D.    Fees Set by City Council Resolution. The amount of administrative fees and requirements for submission of the fees shall be set by resolution of the city council in compliance with the purpose and limits of this section. Monthly fees applicable to mobile home park spaces covered by this chapter shall be collected by each park owner and submitted to the city on a quarterly basis, within thirty days after the end of each quarter. The payments shall be accompanied by reporting as required on a form provided by the city manager. (Ord. 2011-05 § 1 (Exh. A (part)), 2011)

5.72.260 Appeal of decisions pursuant to this chapter.

City determinations pursuant to this chapter, including but not limited to fair return determinations, shall be subject to review pursuant to California Code of Civil Procedure Section 1094.5 as a final administrative determination, within the time constraints established pursuant to Code of Civil Procedure Section 1094.6. (Ord. 2011-05 § 1 (Exh. A (part)), 2011)

5.72.270 Severability.

If any section, subsection, sentence, clause, or phrase of this chapter is for any reason held to be invalid or unconstitutional by the decision of any court of competent jurisdiction, such decision shall not affect the validity of the remaining portions of this chapter. The city council declares that it would have passed the ordinance codified in this chapter and each section, subsection, clause or phrase hereof, irrespective of the fact that any one or more of the sections, subsections, sentences, clauses or phrases hereof be declared invalid or unconstitutional. (Ord. 2011-05 § 1 (Exh. A (part)), 2011)

APPENDIX A

IMPORTANT NOTICE TO PROSPECTIVE HOMEOWNER REGARDING THE PROPOSED RENTAL AGREEMENT FOR THE __________________________ MOBILE HOME PARK.

PLEASE TAKE NOTICE THAT THIS RENTAL AGREEMENT CREATES A TENANCY WITH A TERM IN EXCESS OF TWELVE MONTHS.

BY SIGNING THIS RENTAL AGREEMENT, YOU ARE EXEMPTING THIS MOBILE HOME SPACE FROM THE PROVISIONS OF THE CITY OF MARINA MOBILE HOME RENT STABILIZATION ORDINANCE FOR THE TERM OF THIS RENTAL AGREEMENT.

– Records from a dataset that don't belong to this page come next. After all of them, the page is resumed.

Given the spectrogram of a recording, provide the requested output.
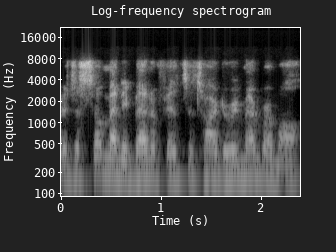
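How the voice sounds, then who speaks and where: A man speaks in a fairly high pitch. His voice is somewhat breathy. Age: 80s+. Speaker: customer giving testimonial. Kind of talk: testimony. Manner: halting.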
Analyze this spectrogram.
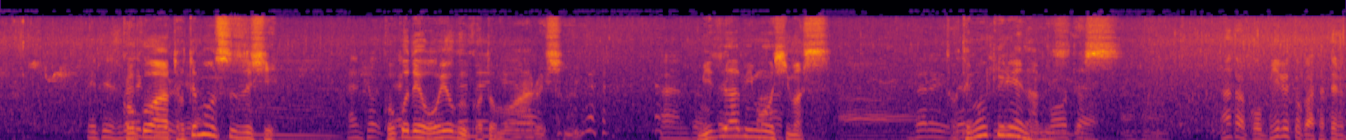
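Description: An elderly man talks calmly up close.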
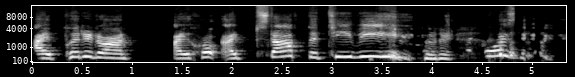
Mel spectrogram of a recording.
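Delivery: exasperated retold explanation. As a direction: explain it again to a baffled husband, half laughing. Retelling exasperated explanation to ex-husband.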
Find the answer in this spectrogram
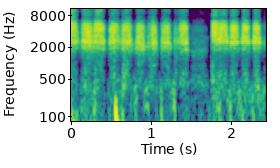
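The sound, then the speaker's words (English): Sandpaper rubs on wood in quick, rhythmic back-and-forth strokes, a harsh hissing scrape repeated many times with one short pause partway through. “we use sandpaper to make things smooth. To make wood smooth, for example”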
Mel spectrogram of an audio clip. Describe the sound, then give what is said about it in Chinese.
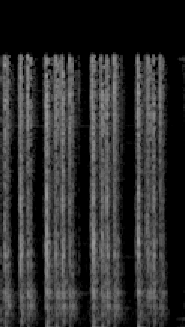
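Crisp mechanical clacking from a braille typewriter used by blind language professor Hooper in his classroom at a college in New York, keys struck in quick bursts of several strokes separated by short regular pauses, with no one talking. “学院为胡珀教授提供了特殊设备，他在课堂有一台盲人打字机，可以工作也可以写诗。”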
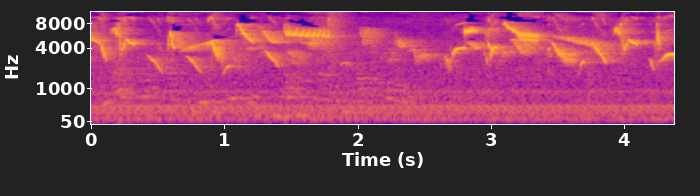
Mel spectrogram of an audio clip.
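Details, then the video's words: Blackthroat sings strongly in quick bursts of high downward-sweeping whistles and chips, pausing briefly midway before resuming the rapid twittering; faint electrical hum underneath. "burung blackthroat gacor kenceng"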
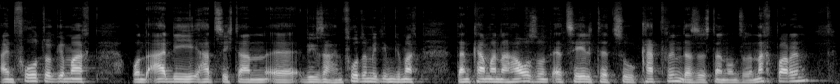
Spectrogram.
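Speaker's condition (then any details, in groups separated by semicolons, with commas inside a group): No condition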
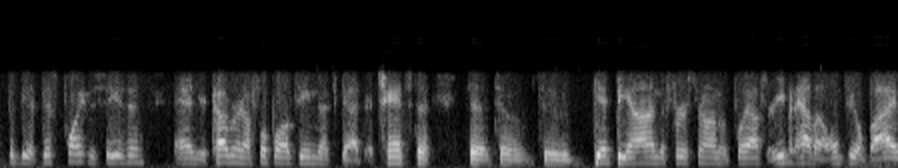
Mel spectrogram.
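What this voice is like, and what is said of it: Excited energetic voice. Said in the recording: “as you can probably tell from my voice, I'm pretty excited”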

THE CITY OF MARINA MOBILE HOME RENT STABILIZATION ORDINANCE AND THE STATE MOBILE HOME RESIDENCY LAW (CALIFORNIA CIVIL CODE SEC. 798 et seq.) GIVE YOU CERTAIN RIGHTS. BEFORE SIGNING THIS RENTAL AGREEMENT YOU MAY CHOOSE TO SEE A LAWYER.

UNDER THE PROVISIONS OF STATE LAW, YOU HAVE A RIGHT TO BE OFFERED A RENTAL AGREEMENT FOR:

(1)    A TERM OF TWELVE MONTHS, OR

(2)    A LESSER PERIOD AS YOU MAY REQUEST, OR

(3)    A LONGER PERIOD AS YOU AND THE MOBILE HOME PARK MANAGEMENT MAY AGREE. YOU HAVE A RIGHT TO REVIEW THIS AGREEMENT FOR 30 DAYS BEFORE ACCEPTING OR REJECTING IT.

IF YOU SIGN THE AGREEMENT YOU MAY CANCEL THE AGREEMENT BY NOTIFYING THE PARK MANAGEMENT IN WRITING OF THE CANCELLATION WITHIN 72 HOURS OF YOUR EXECUTION OF THE AGREEMENT.

IT IS UNLAWFUL FOR A MOBILE HOME PARK OWNER OR ANY AGENT OR REPRESENTATIVE OF THE OWNER TO DISCRIMINATE AGAINST YOU BECAUSE OF THE EXERCISE OF ANY RIGHTS YOU MAY HAVE UNDER THE CITY OF MARINA MOBILE HOME RENT REVIEW LAW, OR BECAUSE OF YOUR CHOICE TO ENTER INTO A RENTAL AGREEMENT WHICH IS SUBJECT TO THE PROVISIONS OF THAT LAW.

(Ord. 2011-05 § 1 (Exh. A (part)), 2011)